Poker is a card game that requires fast thinking and strong decision-making. It is also a great way to improve your analytical and mathematical skills. In addition, it helps you develop a critical mindset and better assess your own strengths and weaknesses.
While some people think that poker is a game that destroys players, it actually has many positive benefits. For example, it helps you learn how to control your emotions and make decisions based on logic rather than emotion. It also teaches you to be patient and think about the long-term. Furthermore, it builds self-discipline and teaches you to avoid making bad decisions under pressure.
In poker, players must be able to read the other players’ expressions and body language. This is crucial to winning. You need to understand how your opponents feel about their hand, so you can predict whether they are strong or weak. It is also important to know when to fold. If you do not, you may end up losing your money in the long run. Therefore, it is a good idea to spend some time watching other players and learning from them.
The best way to become a better player is to practice regularly. However, you must be disciplined and commit to playing only in games that are profitable for you. In addition, you must be committed to learning the game by reading books and attending seminars. You can also join online forums and discord groups to discuss the game with other players.
One of the biggest challenges in poker is learning how to deal with losing. It can be very frustrating to lose a hand, especially when you are on a hot streak. But you must remember that losing is a part of the game and it will happen to everyone. In fact, the only way to win at poker is to keep playing and learn from your mistakes.
Another skill that poker can teach you is how to manage your bankroll and avoid bad runs. It is important to set a reasonable budget for your losses and stick to it. This will ensure that you do not lose too much of your bankroll and can continue to play in a competitive environment.
If you are a beginner, it is important to start with small stakes and work your way up. As you gain experience, you will be able to play more complicated hands and will have a greater chance of winning. In addition, you should always try to play against stronger players. This will help you learn the game faster and increase your chances of winning.
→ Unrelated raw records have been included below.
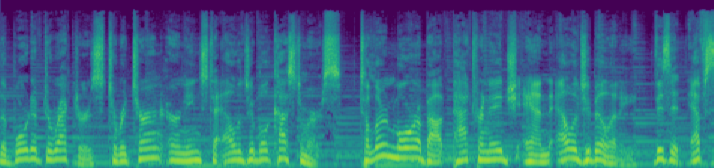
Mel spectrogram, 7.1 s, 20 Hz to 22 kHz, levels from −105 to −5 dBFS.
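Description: From 2.74 s to 5.29 s a faint, steady ticking sits under the sound at roughly ten ticks per second, well below the main signal. This is Wi-Fi interference. A nearby Wi-Fi radio transmits a beacon every 102.4 ms, and the audio circuit rectifies that radio-frequency energy into an audible click on each beacon. The regular spacing gives the ticking its even, clock-like rhythm, and it stops cleanly at 5.29 s.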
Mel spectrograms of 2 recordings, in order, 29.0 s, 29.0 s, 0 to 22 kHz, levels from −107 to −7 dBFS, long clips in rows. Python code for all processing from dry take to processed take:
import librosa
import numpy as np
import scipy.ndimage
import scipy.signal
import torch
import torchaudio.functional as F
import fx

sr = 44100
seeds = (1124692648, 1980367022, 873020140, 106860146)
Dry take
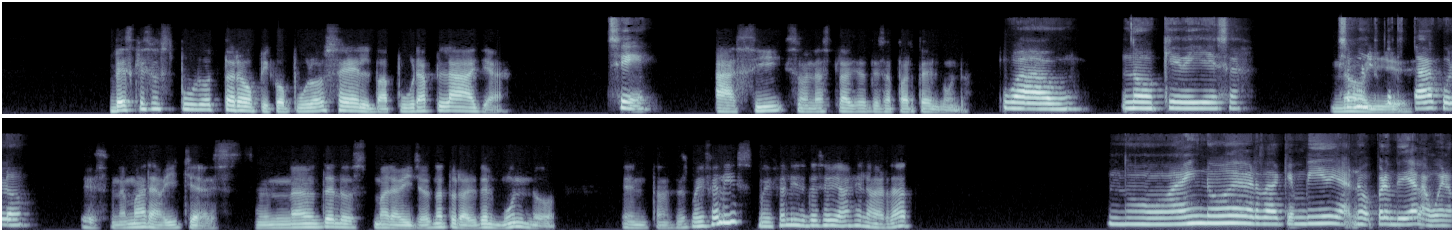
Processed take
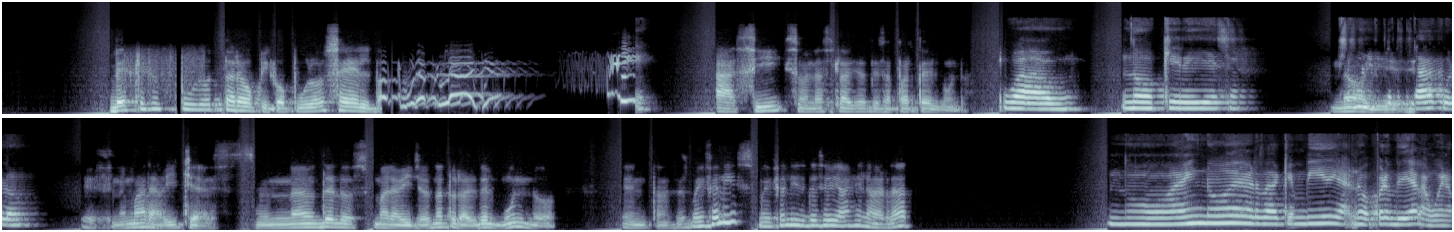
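

y = fx.chain(x, sr, fx.cvsd(bps=16000),
    fx.highpass(hz=100.0, slope=12), at=(1.21, 2.03))
y = fx.chain(y, sr, fx.sine_speech(),
    fx.echo_feedback(ms=110, feedback_pct=41, wet_db=-15.0),
    fx.transformer_sat(knee_hz=970.0), at=(3.79, 6.34))
y = fx.chain(y, sr, fx.env_phaser(low_hz=570.0, high_hz=4200.0, full_db=-21.5),
    fx.echo_feedback(ms=88, feedback_pct=20, wet_db=-13.0), at=(11.78, 16.14))
y = fx.high_shelf(y, sr, hz=8600.0, db=-7.0)
y = y + 0.3 * np.pad(y, (int(4.8 * sr / 1000.0), 0))[:len(y)]
y = fx.pre_swell(y, sr, db_per_s=100.0)
y = y * librosa.db_to_amplitude(-4.0)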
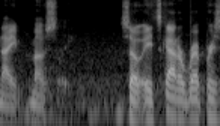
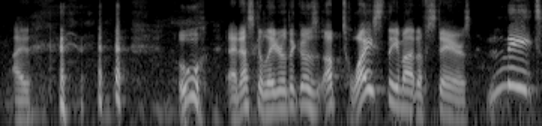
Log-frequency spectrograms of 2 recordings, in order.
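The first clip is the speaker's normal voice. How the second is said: sing-song, pitched-up, swooping cartoon dad voice; 8 semitones higher, 3 dB louder than usual. Praising the show's voice acting, the speaker quotes a line in Timmy Turner's dad voice. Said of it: "Love Timmy Turner's dad".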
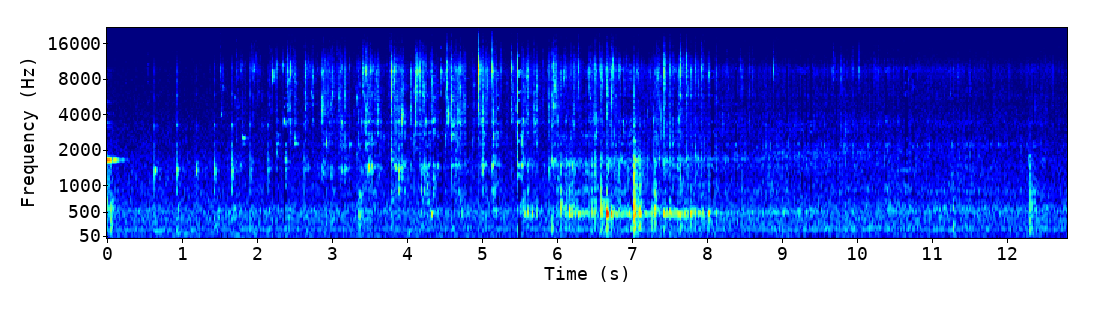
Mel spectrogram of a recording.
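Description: Liquid pours in an uneven, splashing stream into a jar, fading to soft trickles and drips near the end; close and fairly quiet, while making kombucha.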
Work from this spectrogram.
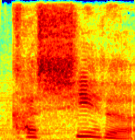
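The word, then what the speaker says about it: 頭: It's written as head in Japanese, but it's pronounced as a kashira, I believe.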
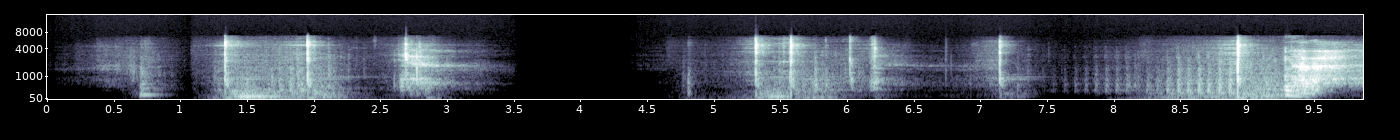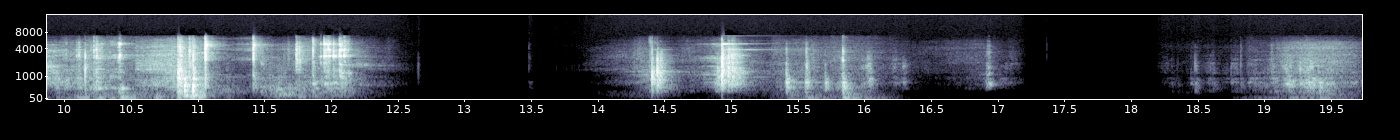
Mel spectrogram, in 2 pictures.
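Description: Allen key and steel bolts clinking, rattling and scraping against a Brembo brake caliper as the bolts are loosened and pulled out. The sounds come in short bursts with quiet gaps between them and are busiest about halfway through.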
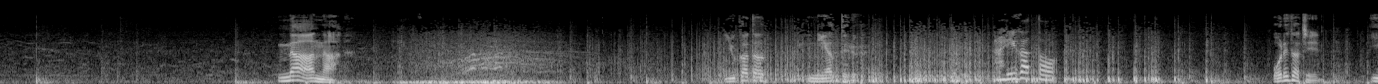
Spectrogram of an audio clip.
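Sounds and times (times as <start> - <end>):
fireworks banging: 0.0 - 13.7
speech: 2.8 - 3.6, 7.3 - 8.8, 10.0 - 10.7, 12.8 - 13.7
low rumble: 3.6 - 6.1.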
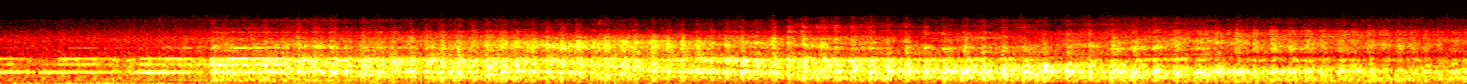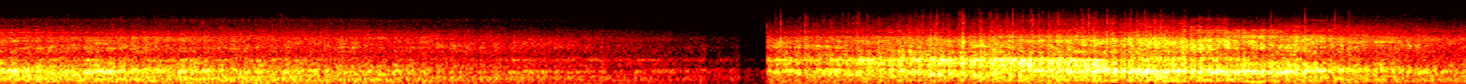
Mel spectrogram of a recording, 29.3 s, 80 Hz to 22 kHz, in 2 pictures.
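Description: G scale model passenger train rolling past on garden railway track, its wheels clattering, with squealing tones that slide in pitch; it grows louder, then fades away. After a sudden cut about 22 seconds in, a second pass swells and fades again. A steady whistle-like tone sounds for the first two seconds.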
Moreover, you should play in poker tournaments where the prize money is high. This will give you the motivation to keep improving your game. This is the only way you will become a world-class player. Good luck!